[EXERCISE AIM]
Copy the records below, from the line containing "Language, sex, age, state, district, area, speech" through the last line; leave out pictures.

[MATERIAL PROVIDED]
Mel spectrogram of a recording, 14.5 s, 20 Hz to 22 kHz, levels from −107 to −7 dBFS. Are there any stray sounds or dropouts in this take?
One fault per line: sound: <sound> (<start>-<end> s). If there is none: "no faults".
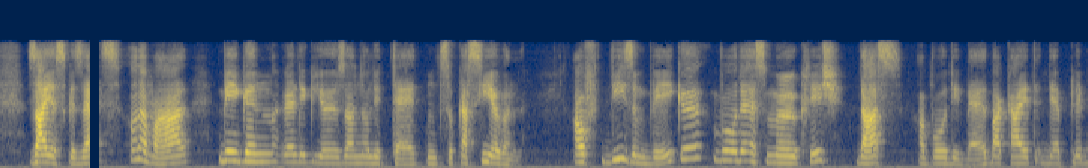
sound: dropout (1.2-1.3 s)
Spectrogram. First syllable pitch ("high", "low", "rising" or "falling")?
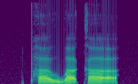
low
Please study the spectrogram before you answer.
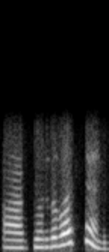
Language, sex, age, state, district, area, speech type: Bengali, female, 30-45, West Bengal, Kolkata, urban, conversation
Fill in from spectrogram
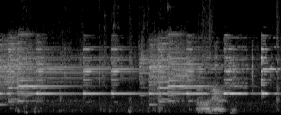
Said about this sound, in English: Oh, no, that was just an alarm.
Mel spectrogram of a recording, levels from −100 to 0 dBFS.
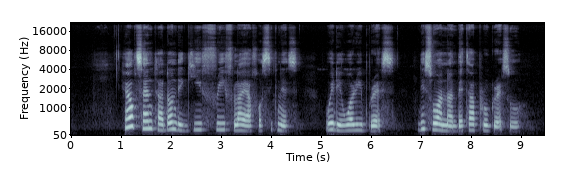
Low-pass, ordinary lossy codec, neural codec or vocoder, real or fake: none; none; none; real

[SOLUTION TO THIS TASK]
Language, sex, age, state, district, area, speech type: Bengali, female, 30-45, West Bengal, Kolkata, urban, conversation
Fill in from spectrogram
Said about this sound, in English: Oh, no, that was just an alarm.
Mel spectrogram of a recording, levels from −100 to 0 dBFS.
Low-pass, ordinary lossy codec, neural codec or vocoder, real or fake: none; none; none; real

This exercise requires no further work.